It also quoted British security sources as identifying the man heading the programme as Major Maher Assad, brother of the president and commander of the Republican Guard.

Early last year foreign diplomats had noticed an increase in political and military visits between Syria and North Korea. They received reports of Syrian passengers on flights from Beijing to Pyongyang, almost the only air route into the country. They also spotted Middle Eastern businessmen using trains between North Korea and the industrial cities of northeast China.

Then there were clues in the official media. On August 14 Rim Kyongman, the North Korean minister of foreign trade, was in Syria to sign a protocol on “cooperation in trade and science and technology”. His delegation held the fifth meeting of a “joint economic committee” with its Syrian counterpart. No details were disclosed.

Initially, the conclusion of diplomats was that the deal involved North Korean ballistic missiles, maintenance for the existing Syrian arsenal and engineering expertise for building silos and bunkers against air attack. Now it is known that Israeli intelligence interpreted the meeting as the last piece in a nuclear jigsaw; a conclusion that Israel shared with President George W Bush.

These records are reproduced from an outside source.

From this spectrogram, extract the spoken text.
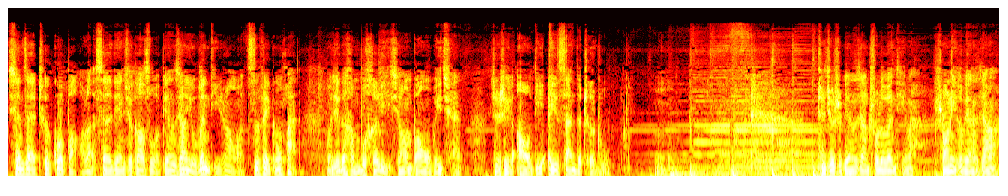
现在车过保了，四 S 店却告诉我变速箱有问题，让我自费更换，我觉得很不合理，希望帮我维权。这是一个奥迪 A3 的车主，嗯，这就是变速箱出了问题嘛？双离合变速箱。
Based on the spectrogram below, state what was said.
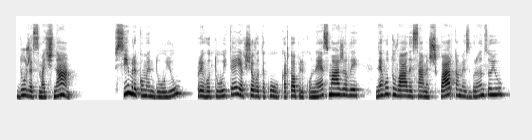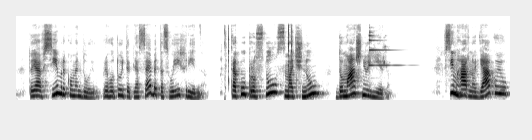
дуже смачна. Всім рекомендую, приготуйте, якщо ви таку картопельку не смажили, не готували саме з шкварками, з бринзою, то я всім рекомендую, приготуйте для себе та своїх рідних таку просту, смачну домашню їжу. Всім гарно дякую!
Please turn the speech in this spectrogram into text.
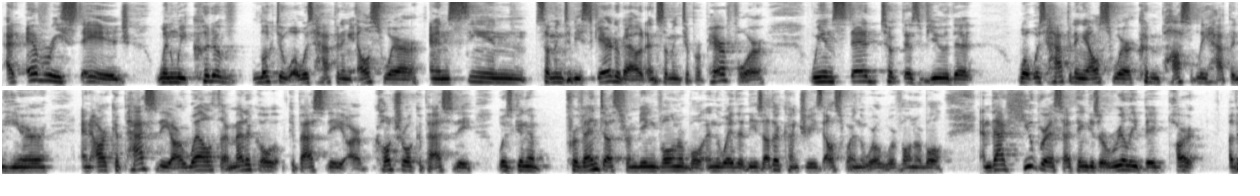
at every stage, when we could have looked at what was happening elsewhere and seen something to be scared about and something to prepare for, we instead took this view that what was happening elsewhere couldn't possibly happen here. And our capacity, our wealth, our medical capacity, our cultural capacity was going to prevent us from being vulnerable in the way that these other countries elsewhere in the world were vulnerable. And that hubris, I think, is a really big part of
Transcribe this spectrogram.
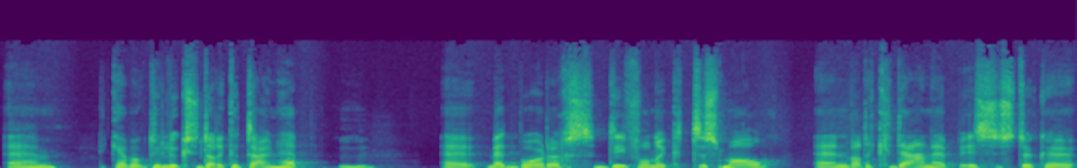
Ehm, ik heb ook de luxe dat ik een tuin heb. Eh, met borders, die vond ik te smal. En wat ik gedaan heb, is stukken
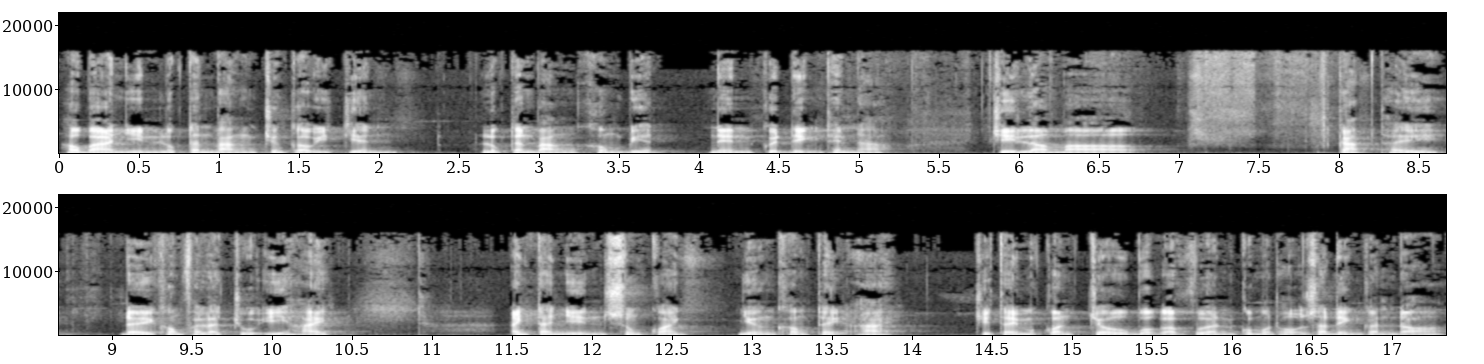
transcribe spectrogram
Hầu ba nhìn Lục Tân Bằng trưng cầu ý kiến. Lục Tân Bằng không biết Nên quyết định thế nào, Chỉ là mờ Cảm thấy đây không phải là chủ ý hay. Anh ta nhìn xung quanh Nhưng không thấy ai, chỉ thấy một con trâu buộc ở vườn của một hộ gia đình gần đó.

For years the United States and Israel saw North Korean weapons sales to the Middle East as purely a source of revenue – apart from seafood, minerals and timber, North Korea is impoverished and has little else to sell. The nuclear threat in Syria was also believed to be dormant, as Damascus appeared to rely on a chemical first-strike as an unconventional deterrent.

In a period of detente, the United States and its allies concurred when China sold a 30kw nuclear reactor to Syria in 1998 under international controls.

Then, in 2003, American intelligence officials believe that Syria recruited Iraqi scientists who had fled after the fall of Saddam Hussein. Like other countries in the region, Syria renewed its pursuit of nuclear research.

The calculus changed for good after North Korea tested a nuclear bomb in 2006 and admitted to a plutonium stockpile sufficient for 10 more.

The danger to Israel is multiplied by the triangular relationship between North Korea, Syria and Iran. Syria has served as a conduit for the transport to Iran of an estimated £50m of missile components and technology sent by sea from North Korea to the Syrian port of Tartous, diplomats said.

They say Damascus and Tehran have set up a £125m joint venture to build missiles in Syria with North Korean and Chinese technical help. North Korean military engineers have worked on hardened silos and tunnels for the project near the cities of Hama and Aleppo.

Israel also noted reports from Pyongyang that Syrian and Iranian observers were present at missile test firings by the North Korean military last summer and were given valuable experimental data. Israeli sources said last week that Iran was informed “in every detail” about the nuclear reactor and had sent technicians to the site.

Such was the background against which Israel took its decision to strike. Two signals from the North Koreans in the aftermath showed that the bombs hit home.

On September 10, four days after the raid, Kim sent a personal message of congratulations to Assad on the Syrian dictator’s 42nd birthday.

“The excellent friendly and cooperative relations between the two countries are steadily growing stronger even under the complicated international situation,” Kim said.

The next day, in a message that went largely unnoticed, the North Koreans condemned the Israeli action as “illegal” and “a very dangerous provocation”.

Just days later a top Syrian official, Saeed Elias Daoud, director of the ruling Syrian Arab Ba’ath party, boarded a Russian-made vintage jet belonging to the North Korean airline, Air Koryo, for the short flight from Beijing.

Daoud brought counsel and sympathy from Assad, whose father Hafez was famed as a strategic gambler with a talent for brinkmanship.

Now Kim is waiting to see if his own gamble has paid off.
http://www.timesonline.co.uk/tol/news/world/asia/article3822538.ece